╔══

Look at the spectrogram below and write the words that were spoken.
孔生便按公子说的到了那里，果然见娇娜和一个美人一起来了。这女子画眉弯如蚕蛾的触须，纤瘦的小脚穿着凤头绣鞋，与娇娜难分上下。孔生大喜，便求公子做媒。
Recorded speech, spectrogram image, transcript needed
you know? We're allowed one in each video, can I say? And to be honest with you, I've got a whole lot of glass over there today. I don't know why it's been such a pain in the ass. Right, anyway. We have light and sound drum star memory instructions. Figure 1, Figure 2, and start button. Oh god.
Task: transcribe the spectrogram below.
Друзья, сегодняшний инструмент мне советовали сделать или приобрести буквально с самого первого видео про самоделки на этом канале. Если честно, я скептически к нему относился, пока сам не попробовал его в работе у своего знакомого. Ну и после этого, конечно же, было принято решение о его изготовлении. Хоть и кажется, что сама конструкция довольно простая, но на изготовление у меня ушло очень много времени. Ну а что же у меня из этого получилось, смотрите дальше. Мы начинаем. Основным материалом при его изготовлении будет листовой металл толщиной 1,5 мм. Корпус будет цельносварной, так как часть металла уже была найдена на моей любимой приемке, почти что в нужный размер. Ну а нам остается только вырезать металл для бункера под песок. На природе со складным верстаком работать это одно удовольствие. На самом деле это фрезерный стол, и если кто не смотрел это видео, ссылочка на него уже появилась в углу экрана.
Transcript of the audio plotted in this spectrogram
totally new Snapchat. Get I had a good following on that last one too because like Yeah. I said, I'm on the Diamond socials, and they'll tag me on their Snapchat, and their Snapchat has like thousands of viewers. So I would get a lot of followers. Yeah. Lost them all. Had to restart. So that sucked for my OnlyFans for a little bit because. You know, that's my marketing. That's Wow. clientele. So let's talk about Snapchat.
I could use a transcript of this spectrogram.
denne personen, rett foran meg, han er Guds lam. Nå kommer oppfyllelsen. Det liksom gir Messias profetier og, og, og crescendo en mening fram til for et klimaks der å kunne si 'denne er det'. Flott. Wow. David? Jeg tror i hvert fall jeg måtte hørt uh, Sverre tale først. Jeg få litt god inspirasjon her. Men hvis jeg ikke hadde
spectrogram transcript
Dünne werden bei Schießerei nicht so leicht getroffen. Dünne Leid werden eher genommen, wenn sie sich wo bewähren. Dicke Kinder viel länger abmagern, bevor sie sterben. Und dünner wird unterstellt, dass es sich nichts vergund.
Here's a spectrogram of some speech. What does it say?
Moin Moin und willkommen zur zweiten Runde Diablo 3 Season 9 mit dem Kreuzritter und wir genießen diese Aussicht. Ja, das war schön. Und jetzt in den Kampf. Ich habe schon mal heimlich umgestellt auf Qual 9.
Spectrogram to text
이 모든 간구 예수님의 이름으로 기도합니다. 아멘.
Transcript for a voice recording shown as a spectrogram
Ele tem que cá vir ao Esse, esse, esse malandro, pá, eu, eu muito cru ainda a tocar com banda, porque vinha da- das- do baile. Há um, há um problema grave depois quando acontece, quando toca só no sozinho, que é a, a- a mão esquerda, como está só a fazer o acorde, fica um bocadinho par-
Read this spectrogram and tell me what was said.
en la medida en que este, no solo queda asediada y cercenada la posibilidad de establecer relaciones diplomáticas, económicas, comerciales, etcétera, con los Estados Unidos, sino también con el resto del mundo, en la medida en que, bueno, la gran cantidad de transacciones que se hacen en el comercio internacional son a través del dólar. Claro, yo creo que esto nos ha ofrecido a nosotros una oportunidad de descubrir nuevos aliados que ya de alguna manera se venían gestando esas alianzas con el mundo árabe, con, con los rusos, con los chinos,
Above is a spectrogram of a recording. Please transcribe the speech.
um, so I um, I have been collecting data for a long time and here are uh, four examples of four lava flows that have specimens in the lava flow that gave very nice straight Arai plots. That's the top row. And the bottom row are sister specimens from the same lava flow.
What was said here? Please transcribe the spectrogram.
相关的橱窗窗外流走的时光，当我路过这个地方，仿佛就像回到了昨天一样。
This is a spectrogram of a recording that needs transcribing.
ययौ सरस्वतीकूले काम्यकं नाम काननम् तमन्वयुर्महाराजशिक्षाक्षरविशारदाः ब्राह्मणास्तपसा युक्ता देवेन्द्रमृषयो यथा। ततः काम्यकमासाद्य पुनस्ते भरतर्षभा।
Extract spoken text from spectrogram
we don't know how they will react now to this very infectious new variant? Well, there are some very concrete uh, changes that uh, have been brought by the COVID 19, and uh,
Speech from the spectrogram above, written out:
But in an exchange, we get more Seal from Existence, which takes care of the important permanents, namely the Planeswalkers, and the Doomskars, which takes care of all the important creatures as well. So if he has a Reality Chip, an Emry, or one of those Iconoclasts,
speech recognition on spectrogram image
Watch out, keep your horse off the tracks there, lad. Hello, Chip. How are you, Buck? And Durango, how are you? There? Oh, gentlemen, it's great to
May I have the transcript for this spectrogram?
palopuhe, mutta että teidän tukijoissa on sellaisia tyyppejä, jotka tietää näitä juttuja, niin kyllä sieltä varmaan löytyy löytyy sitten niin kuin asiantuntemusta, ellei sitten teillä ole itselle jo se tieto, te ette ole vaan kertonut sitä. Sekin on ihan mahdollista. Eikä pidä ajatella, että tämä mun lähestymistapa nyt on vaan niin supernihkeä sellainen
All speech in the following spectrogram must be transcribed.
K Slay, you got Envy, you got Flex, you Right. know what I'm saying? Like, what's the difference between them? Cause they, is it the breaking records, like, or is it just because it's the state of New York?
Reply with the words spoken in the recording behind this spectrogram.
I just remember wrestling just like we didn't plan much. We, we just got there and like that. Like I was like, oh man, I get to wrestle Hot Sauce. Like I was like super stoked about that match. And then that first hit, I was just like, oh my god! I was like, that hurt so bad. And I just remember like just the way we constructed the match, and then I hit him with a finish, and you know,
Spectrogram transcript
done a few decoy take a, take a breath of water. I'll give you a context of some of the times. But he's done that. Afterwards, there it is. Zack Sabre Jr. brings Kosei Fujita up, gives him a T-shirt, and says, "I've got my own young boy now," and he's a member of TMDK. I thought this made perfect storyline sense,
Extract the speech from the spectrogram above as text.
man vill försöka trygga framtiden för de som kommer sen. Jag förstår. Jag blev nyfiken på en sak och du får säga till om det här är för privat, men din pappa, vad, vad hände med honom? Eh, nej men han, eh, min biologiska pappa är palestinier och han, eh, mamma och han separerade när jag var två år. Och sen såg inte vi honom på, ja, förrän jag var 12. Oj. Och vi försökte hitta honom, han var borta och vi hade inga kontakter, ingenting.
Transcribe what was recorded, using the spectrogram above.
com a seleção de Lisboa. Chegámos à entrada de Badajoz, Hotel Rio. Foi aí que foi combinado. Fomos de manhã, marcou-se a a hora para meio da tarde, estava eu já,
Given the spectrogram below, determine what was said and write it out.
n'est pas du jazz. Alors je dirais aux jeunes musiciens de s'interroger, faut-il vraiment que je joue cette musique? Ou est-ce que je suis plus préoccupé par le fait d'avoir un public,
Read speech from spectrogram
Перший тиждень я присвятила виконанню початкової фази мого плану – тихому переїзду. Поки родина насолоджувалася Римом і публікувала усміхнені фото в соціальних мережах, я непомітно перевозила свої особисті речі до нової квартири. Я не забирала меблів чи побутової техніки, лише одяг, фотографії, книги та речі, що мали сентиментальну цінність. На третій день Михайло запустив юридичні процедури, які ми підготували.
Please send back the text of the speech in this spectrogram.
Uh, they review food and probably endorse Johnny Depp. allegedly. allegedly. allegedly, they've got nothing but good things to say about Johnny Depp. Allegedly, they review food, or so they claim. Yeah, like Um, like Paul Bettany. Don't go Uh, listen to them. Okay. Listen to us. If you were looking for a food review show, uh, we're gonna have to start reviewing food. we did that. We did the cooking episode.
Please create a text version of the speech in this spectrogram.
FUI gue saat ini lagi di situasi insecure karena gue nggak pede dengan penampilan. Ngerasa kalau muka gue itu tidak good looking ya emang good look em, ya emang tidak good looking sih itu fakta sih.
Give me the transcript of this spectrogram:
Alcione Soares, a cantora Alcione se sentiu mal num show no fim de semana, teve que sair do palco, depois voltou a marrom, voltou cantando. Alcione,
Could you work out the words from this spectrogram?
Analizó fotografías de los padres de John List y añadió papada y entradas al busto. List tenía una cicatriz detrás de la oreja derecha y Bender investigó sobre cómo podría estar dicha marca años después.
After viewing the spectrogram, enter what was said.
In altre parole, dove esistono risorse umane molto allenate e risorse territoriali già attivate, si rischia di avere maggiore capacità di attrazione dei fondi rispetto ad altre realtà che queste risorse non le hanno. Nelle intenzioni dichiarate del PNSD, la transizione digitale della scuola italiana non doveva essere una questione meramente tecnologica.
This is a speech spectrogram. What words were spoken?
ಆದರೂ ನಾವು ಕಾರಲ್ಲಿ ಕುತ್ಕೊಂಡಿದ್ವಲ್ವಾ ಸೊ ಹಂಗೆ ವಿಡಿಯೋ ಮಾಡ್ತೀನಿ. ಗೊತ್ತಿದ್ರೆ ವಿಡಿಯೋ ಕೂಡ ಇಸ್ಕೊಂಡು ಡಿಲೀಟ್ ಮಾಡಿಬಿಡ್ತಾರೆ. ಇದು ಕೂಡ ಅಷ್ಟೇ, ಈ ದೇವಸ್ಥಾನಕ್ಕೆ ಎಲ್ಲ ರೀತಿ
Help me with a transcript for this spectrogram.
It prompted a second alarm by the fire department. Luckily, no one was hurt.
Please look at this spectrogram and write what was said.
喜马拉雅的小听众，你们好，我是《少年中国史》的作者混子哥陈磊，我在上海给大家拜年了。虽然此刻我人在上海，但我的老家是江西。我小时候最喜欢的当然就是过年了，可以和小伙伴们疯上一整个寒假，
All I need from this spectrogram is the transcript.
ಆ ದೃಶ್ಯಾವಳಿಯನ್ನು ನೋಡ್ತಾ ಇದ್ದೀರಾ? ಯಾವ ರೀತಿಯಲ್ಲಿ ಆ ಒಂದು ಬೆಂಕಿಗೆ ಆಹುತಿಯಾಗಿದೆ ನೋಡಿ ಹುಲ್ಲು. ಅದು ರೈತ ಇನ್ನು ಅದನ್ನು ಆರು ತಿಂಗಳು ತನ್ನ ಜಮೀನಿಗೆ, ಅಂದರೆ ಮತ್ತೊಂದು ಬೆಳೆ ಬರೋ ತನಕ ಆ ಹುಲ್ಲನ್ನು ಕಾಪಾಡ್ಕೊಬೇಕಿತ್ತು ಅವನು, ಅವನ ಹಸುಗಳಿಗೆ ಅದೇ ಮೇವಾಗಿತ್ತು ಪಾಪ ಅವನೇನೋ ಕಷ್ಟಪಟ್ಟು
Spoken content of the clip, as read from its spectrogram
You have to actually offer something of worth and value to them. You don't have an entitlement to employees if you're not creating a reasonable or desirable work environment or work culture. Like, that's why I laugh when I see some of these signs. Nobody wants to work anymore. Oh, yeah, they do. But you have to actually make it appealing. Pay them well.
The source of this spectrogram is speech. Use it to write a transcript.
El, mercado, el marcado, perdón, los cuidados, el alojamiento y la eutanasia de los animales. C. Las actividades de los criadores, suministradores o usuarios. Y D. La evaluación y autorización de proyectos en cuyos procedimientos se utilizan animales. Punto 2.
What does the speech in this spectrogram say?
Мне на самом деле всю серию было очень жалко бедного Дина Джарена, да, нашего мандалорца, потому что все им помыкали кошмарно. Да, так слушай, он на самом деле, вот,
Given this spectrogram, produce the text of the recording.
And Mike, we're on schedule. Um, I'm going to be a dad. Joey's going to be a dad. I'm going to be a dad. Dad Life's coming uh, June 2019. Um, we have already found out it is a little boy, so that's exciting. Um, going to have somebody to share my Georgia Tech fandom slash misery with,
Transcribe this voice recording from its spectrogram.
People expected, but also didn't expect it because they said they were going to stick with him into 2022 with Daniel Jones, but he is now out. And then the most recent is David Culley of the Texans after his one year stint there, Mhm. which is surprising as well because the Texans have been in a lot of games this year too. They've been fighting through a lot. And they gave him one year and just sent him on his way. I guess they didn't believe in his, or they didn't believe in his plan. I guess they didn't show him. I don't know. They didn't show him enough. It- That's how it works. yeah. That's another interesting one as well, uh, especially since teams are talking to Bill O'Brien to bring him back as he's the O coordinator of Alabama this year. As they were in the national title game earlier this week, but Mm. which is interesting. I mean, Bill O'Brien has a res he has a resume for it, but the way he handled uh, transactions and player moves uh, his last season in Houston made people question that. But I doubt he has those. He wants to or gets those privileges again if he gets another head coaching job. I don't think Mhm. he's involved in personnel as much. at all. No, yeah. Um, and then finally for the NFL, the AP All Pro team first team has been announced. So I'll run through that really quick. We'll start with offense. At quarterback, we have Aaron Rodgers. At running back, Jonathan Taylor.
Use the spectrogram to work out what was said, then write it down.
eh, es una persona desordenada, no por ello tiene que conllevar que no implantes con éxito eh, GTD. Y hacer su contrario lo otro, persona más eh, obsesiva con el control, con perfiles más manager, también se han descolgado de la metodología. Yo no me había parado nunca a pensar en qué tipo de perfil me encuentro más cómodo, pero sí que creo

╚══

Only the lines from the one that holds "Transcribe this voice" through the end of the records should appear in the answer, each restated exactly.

Transcribe this voice recording from its spectrogram.
People expected, but also didn't expect it because they said they were going to stick with him into 2022 with Daniel Jones, but he is now out. And then the most recent is David Culley of the Texans after his one year stint there, Mhm. which is surprising as well because the Texans have been in a lot of games this year too. They've been fighting through a lot. And they gave him one year and just sent him on his way. I guess they didn't believe in his, or they didn't believe in his plan. I guess they didn't show him. I don't know. They didn't show him enough. It- That's how it works. yeah. That's another interesting one as well, uh, especially since teams are talking to Bill O'Brien to bring him back as he's the O coordinator of Alabama this year. As they were in the national title game earlier this week, but Mm. which is interesting. I mean, Bill O'Brien has a res he has a resume for it, but the way he handled uh, transactions and player moves uh, his last season in Houston made people question that. But I doubt he has those. He wants to or gets those privileges again if he gets another head coaching job. I don't think Mhm. he's involved in personnel as much. at all. No, yeah. Um, and then finally for the NFL, the AP All Pro team first team has been announced. So I'll run through that really quick. We'll start with offense. At quarterback, we have Aaron Rodgers. At running back, Jonathan Taylor.
Use the spectrogram to work out what was said, then write it down.
eh, es una persona desordenada, no por ello tiene que conllevar que no implantes con éxito eh, GTD. Y hacer su contrario lo otro, persona más eh, obsesiva con el control, con perfiles más manager, también se han descolgado de la metodología. Yo no me había parado nunca a pensar en qué tipo de perfil me encuentro más cómodo, pero sí que creo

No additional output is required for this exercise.